“Accessible, adaptable, transgenerational, and universal design Universal design is always accessible, but because it integrates accessibility from the beginning of the design process, it is less likely to be noticeable. Universal design sometimes employs adaptable strategies for achieving customization, but it is best when all choices are presented equally. Some universal design is transgenerational, but the approach is inclusive of more than just age-related disabilities. Universal design is sometimes adaptable and sometimes transgenerational but always accessible. Universal design, adaptable design, and transgenerational design are all subsets of accessible design. Sometimes a design can be considered to be two of these subsets, and some designs are all three. Not all accessible design is universal. Universal design is the most inclusive and least stigmatizing of the three types of accessible design because it addresses all types of human variation and accessibility is integrated into design solutions.”
The conclusion of the paper is, “The students in all schools of architecture, interior design, landscape architecture and urban design should become aware of the values, concepts and philosophy of universal design at every level of their education program, beginning from the early stages of design education to the graduate and also post-graduate level. Use techniques to create the understanding and demand of Universal Design concepts by educating the politicians of the need to create environments that encourage independence.”
Be the Solution: A universal design primer.
“The most attractive designs seamlessly integrate spatial relationships with built-in features and extend the same mindful attention used with interior layouts to the design of the site, building envelope, and mechanical, electrical, and plumbing systems. For example, a ramp added to an older house facilitates entry but may also broadcast the residents’ vulnerability. A better solution consists of gently grading the site to an entry landing flush with floor level.
This article by Debra Pierce in Remodeling includes an interesting idea for an alternative to grab bars around the toilet that might suit some people who really do not want grab bars. See also Invisia bathroom products for more ideas.
Alex Bitterman and Beth Tauke undertook a world-wide survey in 2007 in an effort to establish a universal design icon that could be used and interpreted regardless of language or culture. Australia was included in their original research. The process they used is documented in a more recent publication by Alex Bitterman arguing that this method could be applied to the development and design of places, spaces, services and products. Download Alex’s paper here.
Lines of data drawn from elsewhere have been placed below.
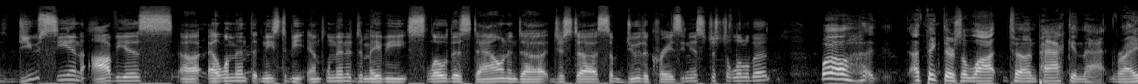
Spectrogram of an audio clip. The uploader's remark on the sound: live from Big 12 Media Days at AT&T Stadium in Arlington, TX.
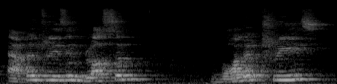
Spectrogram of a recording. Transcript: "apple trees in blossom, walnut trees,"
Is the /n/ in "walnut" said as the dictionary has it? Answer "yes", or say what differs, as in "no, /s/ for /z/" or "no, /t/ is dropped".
no, /n/ is dropped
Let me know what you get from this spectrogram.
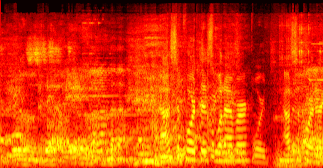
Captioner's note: haha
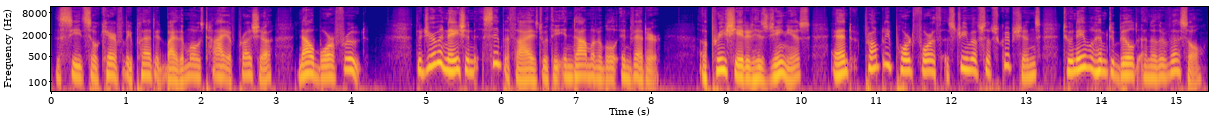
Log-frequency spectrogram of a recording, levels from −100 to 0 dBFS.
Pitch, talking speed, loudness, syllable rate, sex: 160 Hz, 155 wpm, -20 LUFS, 5.3 syllables/s, male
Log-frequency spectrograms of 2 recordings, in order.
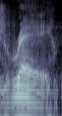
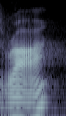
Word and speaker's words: Re: In ancient Egypt, the sun was worshipped as a deity named Re, commonly mispronounced as Ra.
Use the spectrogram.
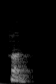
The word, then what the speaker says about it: hut: Hat, hot, you open your mouth a lot. And the other one, you close your mouth, almost like hut, hut, hut. You see, I don't know if you can see my lips. You say hut, hut, hut. But when I say hat, sombrero, hat, I open my mouth. And when it says like hot, so you see, very, very different.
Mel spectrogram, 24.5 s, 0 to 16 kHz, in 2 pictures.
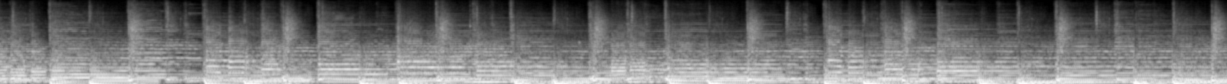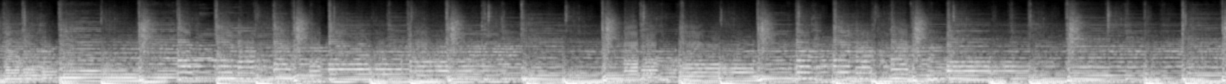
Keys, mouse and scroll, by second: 1.8 click, 3.2-16.4 drag, 19.0 click, 20.1 ctrl+g, 21.1-24.5 ctrl+shift+drag.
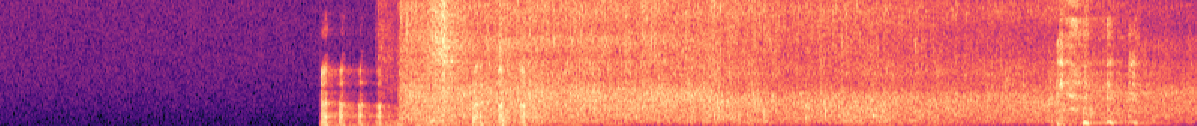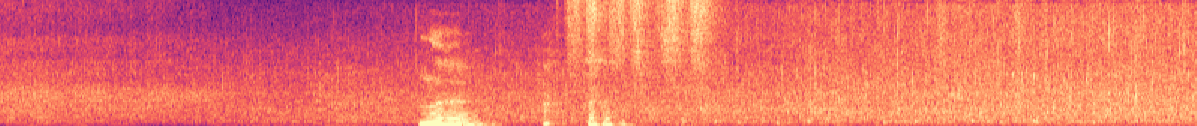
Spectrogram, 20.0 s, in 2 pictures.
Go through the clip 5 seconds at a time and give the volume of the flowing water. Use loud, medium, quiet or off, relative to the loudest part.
loud, loud, medium, loud.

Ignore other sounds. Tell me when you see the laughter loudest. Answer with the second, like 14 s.
14 s.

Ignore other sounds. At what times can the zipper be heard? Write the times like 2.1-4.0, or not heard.
3.1-4.2, 14.6-15.9.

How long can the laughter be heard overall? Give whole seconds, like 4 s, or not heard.
4 s.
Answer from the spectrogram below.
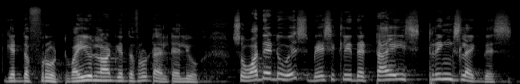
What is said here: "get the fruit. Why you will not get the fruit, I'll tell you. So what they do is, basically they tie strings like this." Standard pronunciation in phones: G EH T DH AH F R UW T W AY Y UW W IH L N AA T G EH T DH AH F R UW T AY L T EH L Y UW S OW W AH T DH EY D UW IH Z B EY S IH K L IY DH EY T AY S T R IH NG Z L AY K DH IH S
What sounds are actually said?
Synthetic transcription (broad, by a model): G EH T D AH F R UW T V AY Y UW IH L N AA T G EH T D AH F R UW T AY L T EH L Y UW S OW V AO T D EY D UW IH Z B EY S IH K L IY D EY T AY S T R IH NG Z L AY K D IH S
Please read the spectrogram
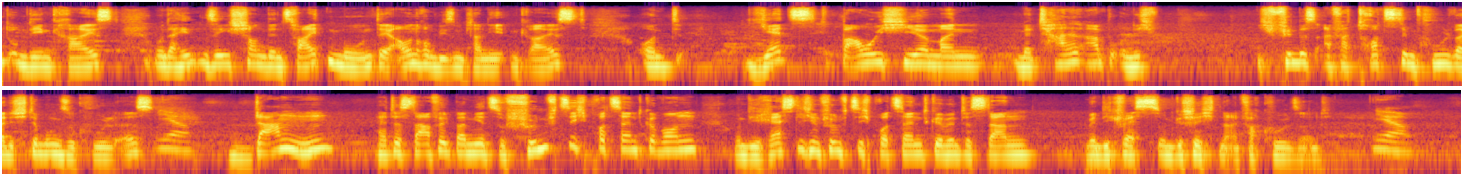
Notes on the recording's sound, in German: Zumindest Letzteres brachte nun die gamescom 2023 in Köln. Im Live-Talk von der Messe.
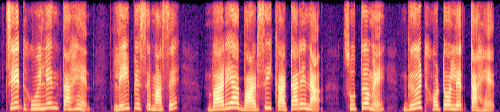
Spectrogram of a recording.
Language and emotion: Santali, neutral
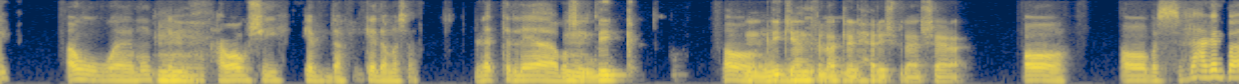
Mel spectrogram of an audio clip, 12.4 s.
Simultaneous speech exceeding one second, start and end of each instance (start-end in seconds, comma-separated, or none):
7.4-8.7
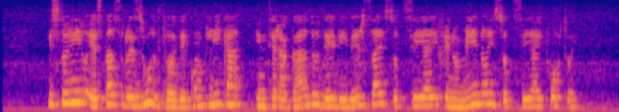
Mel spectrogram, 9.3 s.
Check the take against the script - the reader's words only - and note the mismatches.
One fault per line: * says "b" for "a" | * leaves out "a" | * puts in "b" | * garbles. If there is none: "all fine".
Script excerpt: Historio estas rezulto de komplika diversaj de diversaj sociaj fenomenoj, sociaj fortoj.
* says "interagado" for "diversaj"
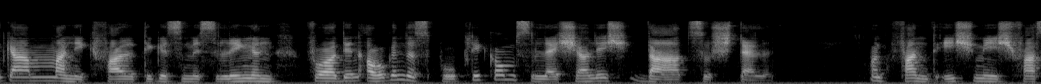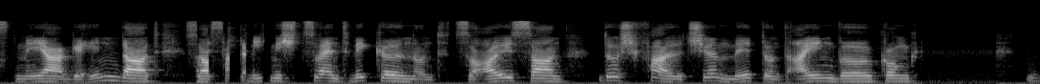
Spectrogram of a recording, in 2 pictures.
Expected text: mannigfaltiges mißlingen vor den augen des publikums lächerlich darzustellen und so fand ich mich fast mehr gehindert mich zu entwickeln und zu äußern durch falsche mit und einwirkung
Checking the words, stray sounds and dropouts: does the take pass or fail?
fail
Abstract: Data, both qualitative and quantitative, which represents the physical, cognitive and situational abilities of the global population are inconsistent and are not centrally collected by any one international source. Moreover, the definition of ‘disability’ is relative and is linked uniquely to culture. This fluidity makes difficult the standardization of a definitive definition of disability, problematic to quantify and the goal of universal design elusive. Some statistical estimates place the number of disabled persons between 20 and 60 per cent of the world population, the normalization and aggregation of disability statistics remains a low priority for most international governing bodies and this gap in knowledge impacts the ability of designers to adequately consider the needs and abilities of all users when designing places, spaces, products, services and systems. This research note puts forth one potential testing model for systems of visual communication and information-based graphics and graphic systems for a universal design identity system as well as a discussion of the results from the first use of this testing model.
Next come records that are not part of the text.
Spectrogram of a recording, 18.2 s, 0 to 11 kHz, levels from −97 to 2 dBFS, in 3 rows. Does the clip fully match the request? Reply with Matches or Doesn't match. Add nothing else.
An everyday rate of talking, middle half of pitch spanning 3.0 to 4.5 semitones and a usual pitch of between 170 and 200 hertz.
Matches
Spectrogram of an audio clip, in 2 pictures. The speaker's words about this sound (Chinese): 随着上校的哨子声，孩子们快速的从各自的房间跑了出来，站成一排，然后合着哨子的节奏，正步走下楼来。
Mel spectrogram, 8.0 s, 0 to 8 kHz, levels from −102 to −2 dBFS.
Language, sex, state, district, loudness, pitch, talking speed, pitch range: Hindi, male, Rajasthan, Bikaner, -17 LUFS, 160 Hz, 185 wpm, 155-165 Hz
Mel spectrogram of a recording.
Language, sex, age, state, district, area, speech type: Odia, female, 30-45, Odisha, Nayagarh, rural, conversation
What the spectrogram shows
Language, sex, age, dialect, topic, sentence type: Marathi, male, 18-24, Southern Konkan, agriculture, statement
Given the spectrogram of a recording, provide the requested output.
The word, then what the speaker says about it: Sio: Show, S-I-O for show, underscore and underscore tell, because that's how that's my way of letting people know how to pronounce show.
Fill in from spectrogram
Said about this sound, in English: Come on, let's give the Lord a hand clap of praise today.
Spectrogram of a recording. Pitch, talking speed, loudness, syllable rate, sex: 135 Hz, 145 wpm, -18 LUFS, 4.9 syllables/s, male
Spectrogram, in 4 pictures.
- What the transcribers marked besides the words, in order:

The IDeA Center at Buffalo, New York has produced a series of videos explaining their research using real participants in real situations. This one describes the experiences of a range of people undertaking nine regular tasks in four different restaurants. The video is open captioned.